SASKIA DE MELKER: On the film’s website, Snyder points viewers to Sandy Hook Promise and the pro-gun control Brady Campaign to Prevent Gun Violence and Everytown for Gun Safety.

The pro-gun rights National Rifle Association declined to comment on the film or Sandy Hook Promise. But the pro-gun industry National Shooting Sports Foundation, which has long been headquartered in Newtown, Connecticut, told NewsHour Weekend: “We have met with representatives of this organization, and we have a respectful relationship.” While opposing a ban on semi-automatic rifle guns or high capacity magazines,“The National Shooting Sports Foundation has long worked to help keep firearms out of the hands of individuals who should not have access to them.” That’s included pushing states to send complete criminal or mental health records for everyone banned from banning guns to the federal background check system.

SASKIA DE MELKER: You don’t ever say the shooter’s name in the film.

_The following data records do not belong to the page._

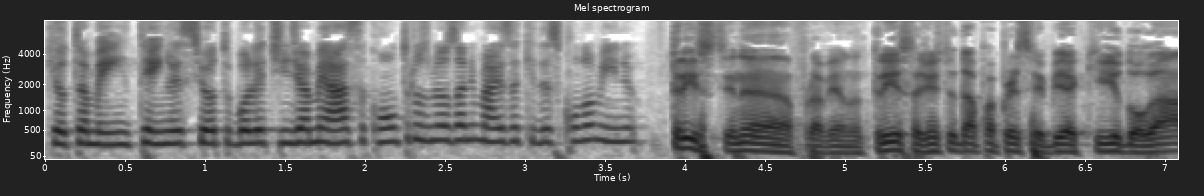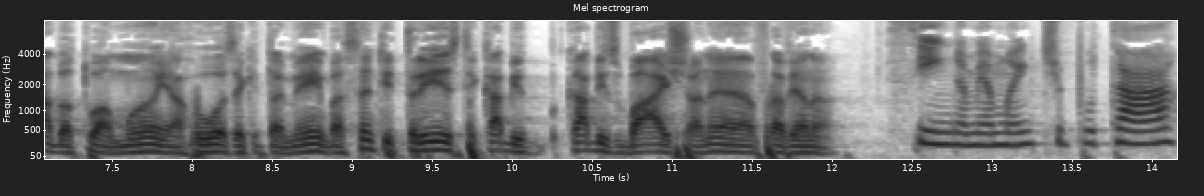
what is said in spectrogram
Que eu também tenho esse outro boletim de ameaça contra os meus animais aqui desse condomínio. Triste, né, Flaviana? Triste. A gente dá para perceber aqui do lado a tua mãe, a Rosa aqui também. Bastante triste, cabe, cabisbaixa, né, Flaviana? Sim, a minha mãe, tipo, tá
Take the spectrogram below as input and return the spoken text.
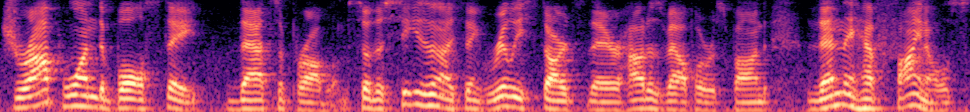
drop one to Ball State, that's a problem. So the season, I think, really starts there. How does Valpo respond? Then they have finals,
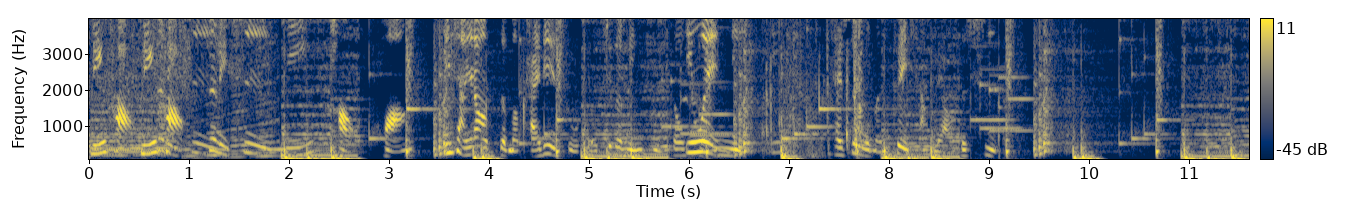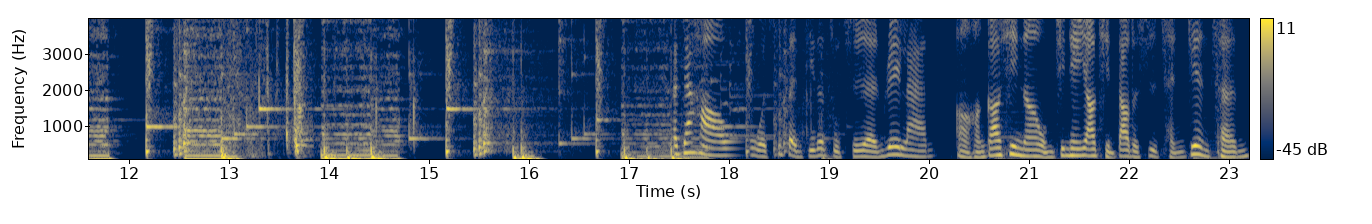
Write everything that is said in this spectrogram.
您好，您好，这里是您好狂。你想要怎么排列组合这个名字都，因为你才是我们最想聊的事。大家好，我是本集的主持人瑞兰。呃，很高兴呢，我们今天邀请到的是陈建成。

Why?

KIM SNYDER: My sense of it was that those people who perpetrate these kinds of crimes are given a lot of notoriety. And so we really wanted to take the lead of a lot of victim communities not to give as much notoriety to the shooters, but to really focus more on the people whose lives were taken, on the loss and on the effect on the community.

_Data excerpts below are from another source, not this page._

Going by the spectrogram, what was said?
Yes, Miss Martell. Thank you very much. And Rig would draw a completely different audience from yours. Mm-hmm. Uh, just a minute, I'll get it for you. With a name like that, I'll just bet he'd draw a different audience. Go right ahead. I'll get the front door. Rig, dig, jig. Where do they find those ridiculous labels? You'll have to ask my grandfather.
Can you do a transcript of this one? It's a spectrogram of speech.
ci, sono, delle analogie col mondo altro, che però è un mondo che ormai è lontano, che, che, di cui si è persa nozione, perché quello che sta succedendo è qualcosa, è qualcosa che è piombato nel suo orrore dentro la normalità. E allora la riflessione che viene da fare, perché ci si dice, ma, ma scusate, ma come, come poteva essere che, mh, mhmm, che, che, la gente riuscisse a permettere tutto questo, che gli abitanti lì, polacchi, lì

SASKIA DE MELKER: Did you ever consider talking to anyone from the shooter’s family as a member of the community?

KIM SNYDER: I did to be honest.The shooter’s father had given an interview that got out there in print. But he had moved away from Newtown. He really wasn’t currently a member of the community.

SASKIA DE MELKER: In the film, Nicole Hockley talks about her six-year-old son, Dylan, who died at Sandy Hook Elementary.

NICOLE HOCKLEY, PARENT, film clip “Newtown”: I have these memories. I have pictures. I have hair and teeth. And yet you go through these crazy motions of ‘Am I just dreaming all of this?’ I still keep expecting him to be there, but have I just gone insane? Is this real?

SASKIA DE MELKER: Several of the parents express they don’t really want closure because that means that their child is really gone. How did you decide when to stop filming or how to end this film when there’s not really an end for this community?

KIM SNYDER: It was really important for us to stay honest to the fact that there is no closure, and you don’t get over this. It does go on. We felt we had gotten a certain amount of perspectives over the three years, and that we had that story. And there was enough shifts, there were enough small baby step kinds of shifts in some of the people that we were involved with. So much was really about chronicling the beginnings of, or the makings of resilience more than healing.

The post Documentary ‘Newtown’ examines a town’s lasting trauma appeared first on PBS NewsHour.